The story of Rifqa Bary, a 17-year-old girl who converted from Islam to Christianity then ran away from home, has been one of the most enduring stories of the year.
Join the Central Ohio Society of Professional Journalists for its annual diversity event at 5:30 p.m. Nov. 19 at the Worthington Inn, where reporters from the Columbus Dispatch and Orlando Sentinel will talk about the challenges of covering the Bary story, which touches on religion, parenting, law and societal assumptions and misconceptions.
Bary secretly left her New Albany home this summer to join a Christian minister and his family in Orlando, Fla. Although her parents deny the claims, Bary repeatedly told law enforcement she had to leave because her family would kill her for converting. The result has been a protracted battle in Ohio and Florida courts and a deluge of letters and comments to newspapers from Christians, Muslims, parents and readers.

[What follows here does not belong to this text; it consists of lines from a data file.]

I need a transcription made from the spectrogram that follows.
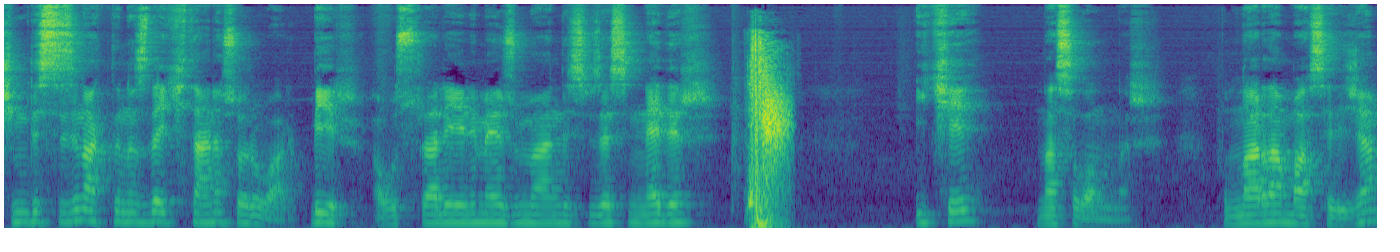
Şimdi sizin aklınızda iki tane soru var. Bir, Avustralya yeni mezun mühendis vizesi nedir? İki, nasıl alınır? Bunlardan bahsedeceğim.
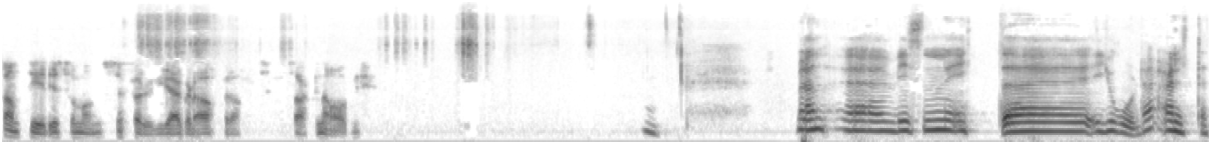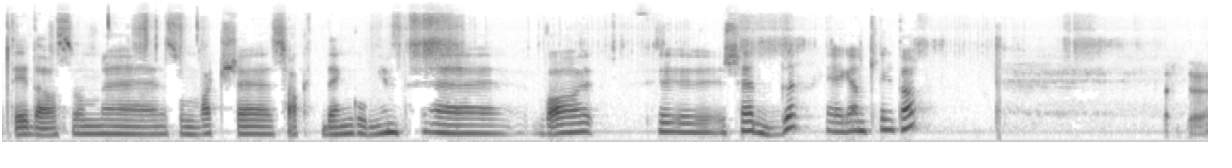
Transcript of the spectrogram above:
samtidig som han selvfølgelig er glad for at saken er over. Men eh, hvis han ikke gjorde alt dette da som, eh, som ble sagt den gangen, eh, hva eh, skjedde egentlig da? Det,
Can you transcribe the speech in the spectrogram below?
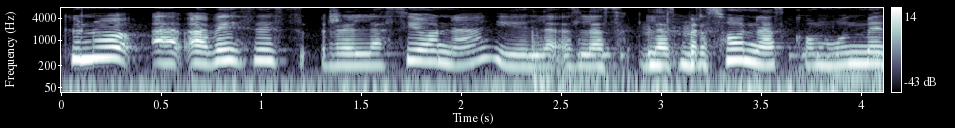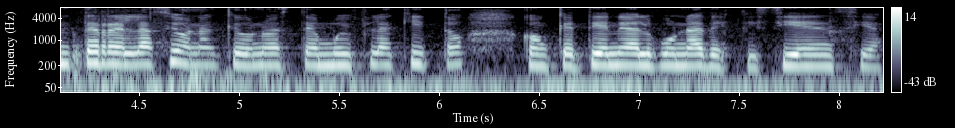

Reporters covering the story have heard an earful from both sides — and dealt with many an angry blogger — during their coverage.
Dispatch columnist Joe Blundo will moderate. No cover charge, free hors d’oeuvres and cash bar.
To register, e-mail Katy Waters at firstname.lastname@example.org with your name and e-mail address.
Joe Blundo‘s award-winning column, So to Speak, appears in the Life section of the Columbus Dispatch. It’s a mix of humor, human interest and information. Among his favorite topics are Columbusness: the peculiarities that make Columbus what it is. Such as why we rush to the store and buy all the milk and bread when a half inch of snow is in the forecast. He also likes to write about crazed Buckeye fans, bizarre entertainment acts and oddball collectors, such as the guy who keeps a million used lottery tickets in his basement.
Joe has been at the Dispatch since 1978. A native of New Castle, Pa., he is a 1975 graduate of Kent State University. He lives in Worthington. He and his wife have two children.
Amy Edwards been with the Orlando Sentinel for about five years and is on the breaking news team. She covers criminal justice and has written about the Jessica Lunsford kidnapping and homicide.
Amy won awards for a story about a hospital nurse who preyed on patients and for her coverage of the Casey Anthony case.
She graduated from the University of Central Florida.
Meredith Heagney has been the faith and values reporter at the Columbus Dispatch for 2½ years. In April 2008, her coverage of the first U.S. papal visit of Pope Benedict XVI in New York helped her win first place in the “Best Religion Reporting” category of the 2009 Ohio SPJ awards.
Before coming to the Dispatch, Meredith worked for the Columbus bureau of the Associated Press.
She is a native of Perrysburg, Ohio, near Toledo, and a 2006 graduate of the E.W. Scripps School of Journalism at Ohio University.